Math filters

Math filters do mathematical operations on numbers. Number values contain either integers (numbers without decimal points, like 2) or floats (numbers with decimal points, like 2.5). You can use math filters to do arithmetic calculations (like adding, subtracting, or dividing the value of a numeral) or change how numbers are displayed (like rounding a float up to the nearest integer). 

For instance, you could use the times filter to show the price of a product after a discount if you’re running a promotion—let’s say 25% off a $100 item. Here’s what that might look like:

Code (key and filter)Pamper your pet and save 25%! This week, our super-plush senior dog bed is just ${{ product.product_price | times: .75 }}.
Output Pamper your pet and save 25%! This week, our super-plush senior dog bed is just $75.00.

Pro-tip: filters are applied to your key in order from left to right.
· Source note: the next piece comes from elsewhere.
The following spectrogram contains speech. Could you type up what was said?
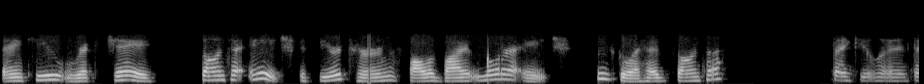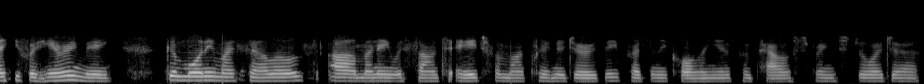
Thank you, Rick J. Santa H., it's your turn, followed by Laura H. Please go ahead, Santa. Thank you, Lynn. Thank you for hearing me. Good morning, my fellows. Uh, my name is Santa H. from Montclair, New Jersey, presently calling in from Powder Springs, Georgia.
That means you can do some snazzy math, but you’ll need to pay attention to the order in which you list your filters. 

Practice problem: math filters

Now let’s flex our math filter muscles to keep our discounted prices looking neat and tidy. Here’s the copy we want in the email:

Two-thirds off our newest senior dog vitamin sample—a $10 value for only $____ 

The key that contains the value is product.product price. Use the times filter (multiplies the value by a number) and round filter (rounds a number to the nearest integer or a specified number of decimals) to fill in the reduced product price.

Hint: to specify the number of decimals for the round filter, add a colon, a space, and the number of decimals to which you want to round.

Select the right Liquid code from the options below to fill in the blank:

Two-thirds off our newest senior dog vitamin sample—a $10 value for only $____

  1. {{ product.product_price | times: .33 | round }}
  2. {{ product.product_price | times: .33 | round: 2 }}
  3. {{ product.product_price | times: .66 | round }}
  4. {{ product.product_price | round: 2 | times: .33 }}

The correct answer is B!

Let’s run the code: 

Code (key and filter)Two-thirds off our newest senior dog vitamin sample—a ${{ product.product_price }} value for only ${{ product.product_price | times: .33 | round: 2 }}
Output Two-thirds off our newest senior dog vitamin sample—a $10 value for only $3.30

Why don’t the other options work?

a. It doesn’t specify the number of decimal places to which you want to round, so filter will round to nearest integer. The result using this code would be $3

c. Math error—the price should be reduced by two thirds, leaving one third left. The result using this code would be $6.60

d. The order of operations is incorrect—the rounding is done first and then the discount is applied. The result using this code would be $3.3